**ACTIVITY:** Apart from the pictures, every entry below should be repeated exactly.

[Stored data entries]
....

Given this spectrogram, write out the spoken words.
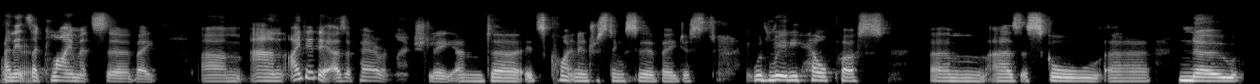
Okay. And it's a climate survey. Um, and I did it as a parent actually, and uh, it's quite an interesting survey. Just it would really help us um, as a school uh, know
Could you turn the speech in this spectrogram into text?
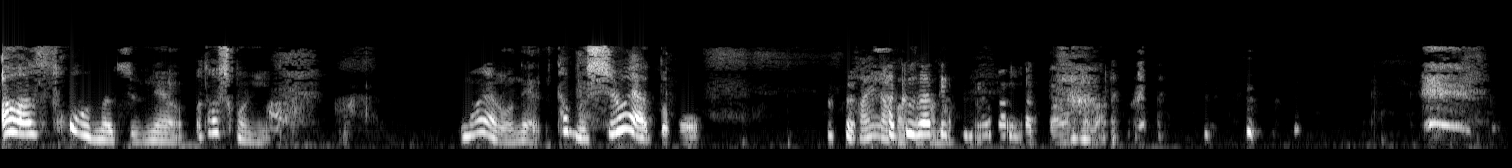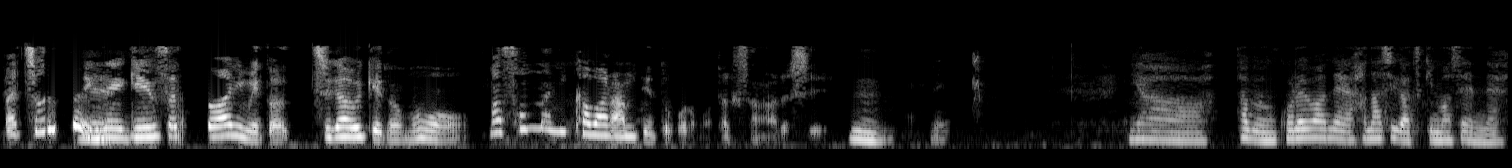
ああ、そうなんですよね。確かに。なんやろうね。多分白やと、買えなかった作画的に良かったのかな。まあちょっとね、原作とアニメとは違うけども、まあそんなに変わらんっていうところもたくさんあるし。うん。ねいやー、多分これはね、話がつきませんね。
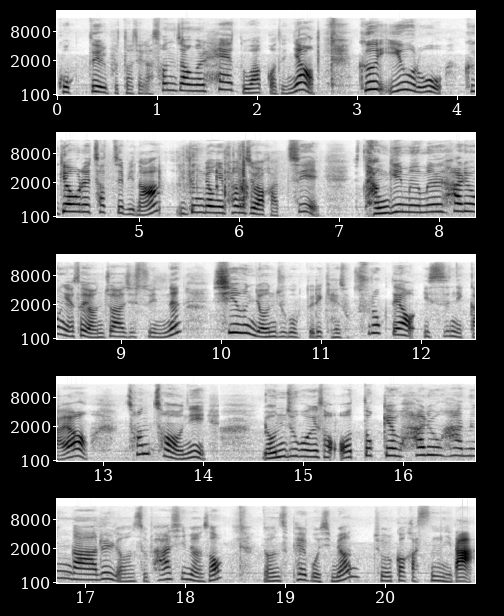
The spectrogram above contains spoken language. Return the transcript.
곡들부터 제가 선정을 해 놓았거든요. 그 이후로 그 겨울의 첫집이나 이등병의 편지와 같이 당김음을 활용해서 연주하실 수 있는 쉬운 연주곡들이 계속 수록되어 있으니까요. 천천히 연주곡에서 어떻게 활용하는가를 연습하시면서 연습해 보시면 좋을 것 같습니다.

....

**REPLY:**
Given this spectrogram, write out the spoken words.
Okay. And it's a climate survey. Um, and I did it as a parent actually, and uh, it's quite an interesting survey. Just it would really help us um, as a school uh, know
Could you turn the speech in this spectrogram into text?
ああ、そうなんですよね。確かに。なんやろうね。多分白やと、買えなかった作画的に良かったのかな。まあちょっとね、原作とアニメとは違うけども、まあそんなに変わらんっていうところもたくさんあるし。うん。ねいやー、多分これはね、話がつきませんね。
The spectrogram above contains spoken language. Return the transcript.
곡들부터 제가 선정을 해 놓았거든요. 그 이후로 그 겨울의 첫집이나 이등병의 편지와 같이 당김음을 활용해서 연주하실 수 있는 쉬운 연주곡들이 계속 수록되어 있으니까요. 천천히 연주곡에서 어떻게 활용하는가를 연습하시면서 연습해 보시면 좋을 것 같습니다.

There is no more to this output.